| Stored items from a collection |

━━━

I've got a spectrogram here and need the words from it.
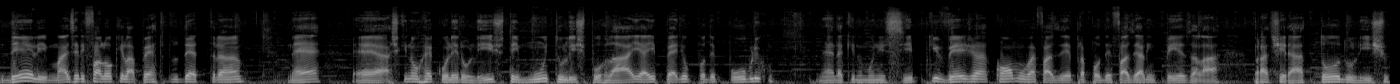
dele, mas ele falou que lá perto do Detran, né, é, acho que não recolheram o lixo, tem muito lixo por lá, e aí pede ao poder público né, daqui no município que veja como vai fazer para poder fazer a limpeza lá, para tirar todo o lixo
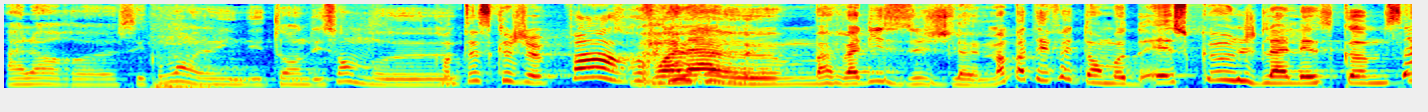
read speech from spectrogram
alors, euh, c'est comment Il était en décembre. euh, Quand est-ce que je pars voilà, euh, ma valise, je l'avais même pas défaite en mode est-ce que je la laisse comme ça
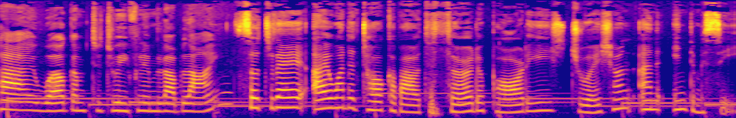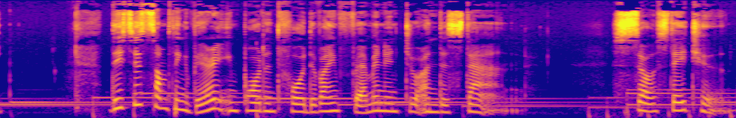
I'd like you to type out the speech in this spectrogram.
Hi, welcome to Twin Flame Love Line. So today I want to talk about third party situation and intimacy. This is something very important for divine feminine to understand. So stay tuned.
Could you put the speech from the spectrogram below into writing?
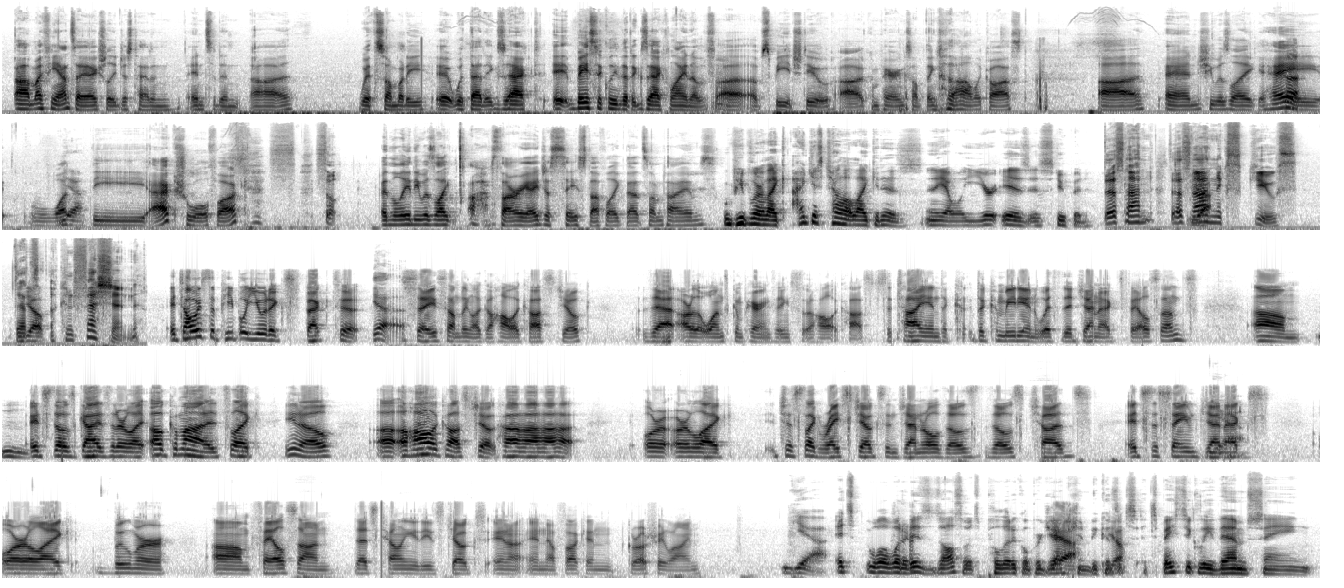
Uh, my fiance actually just had an incident uh, with somebody it, with that exact, it, basically that exact line of uh, of speech too, uh, comparing something to the Holocaust. Uh, and she was like, "Hey, what Yeah. the actual fuck?" So, And the lady was like, oh, "I'm sorry, I just say stuff like that sometimes." when people are like, I just tell it like it is. And yeah, well, your is is stupid. that's not that's not Yeah. an excuse. That's Yep. a confession. It's always the people you would expect to Yeah. say something like a Holocaust joke that are the ones comparing things to the Holocaust to tie into co- the comedian with the Gen X fail sons. Um, Mm. it's those guys that are like, oh come on, it's like you know uh, a Holocaust joke, ha ha ha ha, or or like just like race jokes in general. Those those chuds. It's the same Gen Yeah. X or like boomer um, fail son that's telling you these jokes in a in a fucking grocery line. Yeah, it's well, what it is is also it's political projection because yeah. it's it's basically them saying,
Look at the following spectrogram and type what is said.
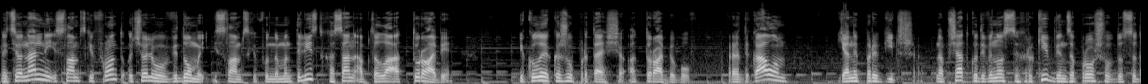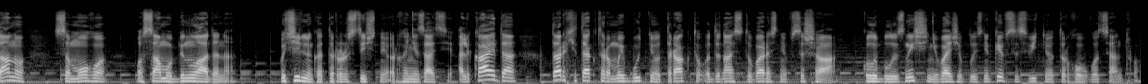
Національний Ісламський фронт очолював відомий ісламський фундаменталіст Хасан Абдалла Ат-Турабі. І коли я кажу про те, що Ат-Турабі був радикалом, я не перебільшую. На початку 90-х років він запрошував до Судану самого Осаму Бін Ладена, очільника терористичної організації Аль-Каїда та архітектора майбутнього теракту 11 вересня в США, коли були знищені вежі близнюки Всесвітнього торгового центру.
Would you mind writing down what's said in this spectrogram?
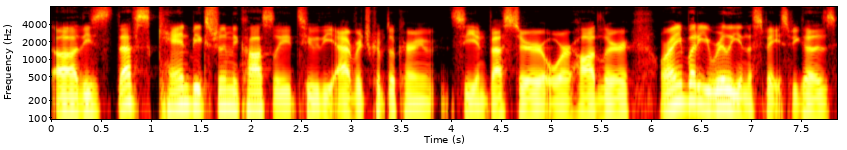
uh, these thefts can be extremely costly to the average cryptocurrency investor or hodler or anybody really in the space because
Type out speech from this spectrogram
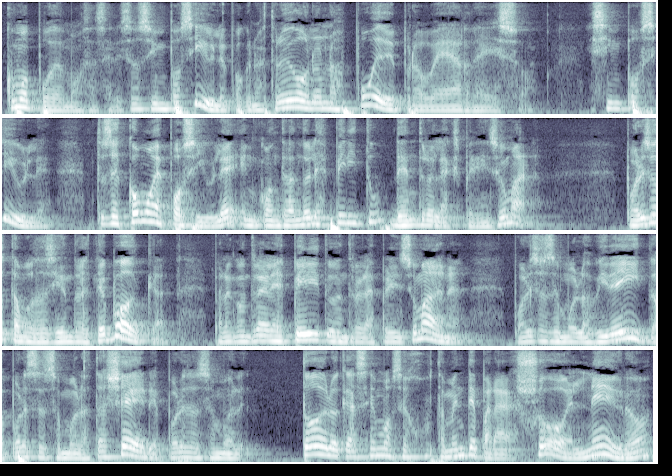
¿Cómo podemos hacer eso? Es imposible, porque nuestro ego no nos puede proveer de eso. Es imposible. Entonces, ¿cómo es posible? Encontrando el espíritu dentro de la experiencia humana. Por eso estamos haciendo este podcast, para encontrar el espíritu dentro de la experiencia humana. Por eso hacemos los videitos, por eso hacemos los talleres, por eso hacemos... Todo lo que hacemos es justamente para yo, el negro,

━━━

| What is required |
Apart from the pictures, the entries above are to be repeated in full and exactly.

| Answer |
I've got a spectrogram here and need the words from it.
dele, mas ele falou que lá perto do Detran, né, é, acho que não recolheram o lixo, tem muito lixo por lá, e aí pede ao poder público né, daqui no município que veja como vai fazer para poder fazer a limpeza lá, para tirar todo o lixo
read speech from spectrogram
alors, euh, c'est comment Il était en décembre. euh, Quand est-ce que je pars voilà, euh, ma valise, je l'avais même pas défaite en mode est-ce que je la laisse comme ça
I'd like you to type out the speech in this spectrogram.
Hi, welcome to Twin Flame Love Line. So today I want to talk about third party situation and intimacy. This is something very important for divine feminine to understand. So stay tuned.
Could you put the speech from the spectrogram below into writing?
Uh, my fiance actually just had an incident uh, with somebody it, with that exact, it, basically that exact line of uh, of speech too, uh, comparing something to the Holocaust. Uh, and she was like, "Hey, what Yeah. the actual fuck?" So, And the lady was like, oh, "I'm sorry, I just say stuff like that sometimes." when people are like, I just tell it like it is. And yeah, well, your is is stupid. that's not that's not Yeah. an excuse. That's Yep. a confession. It's always the people you would expect to Yeah. say something like a Holocaust joke that are the ones comparing things to the Holocaust to tie into co- the comedian with the Gen X fail sons. Um, Mm. it's those guys that are like, oh come on, it's like you know uh, a Holocaust joke, ha ha ha ha, or or like just like race jokes in general. Those those chuds. It's the same Gen Yeah. X or like boomer um, fail son that's telling you these jokes in a in a fucking grocery line. Yeah, it's well, what it is is also it's political projection because yeah. it's it's basically them saying,
Look at the following spectrogram and type what is said.
Національний Ісламський фронт очолював відомий ісламський фундаменталіст Хасан Абдалла Ат-Турабі. І коли я кажу про те, що Ат-Турабі був радикалом, я не перебільшую. На початку 90-х років він запрошував до Судану самого Осаму Бін Ладена, очільника терористичної організації Аль-Каїда та архітектора майбутнього теракту 11 вересня в США, коли були знищені вежі близнюки Всесвітнього торгового центру.
Would you mind writing down what's said in this spectrogram?
uh, these thefts can be extremely costly to the average cryptocurrency investor or hodler or anybody really in the space because
Type out speech from this spectrogram
¿Cómo podemos hacer eso? Es imposible, porque nuestro ego no nos puede proveer de eso. Es imposible. Entonces, ¿cómo es posible? Encontrando el espíritu dentro de la experiencia humana. Por eso estamos haciendo este podcast, para encontrar el espíritu dentro de la experiencia humana. Por eso hacemos los videitos, por eso hacemos los talleres, por eso hacemos... Todo lo que hacemos es justamente para yo, el negro,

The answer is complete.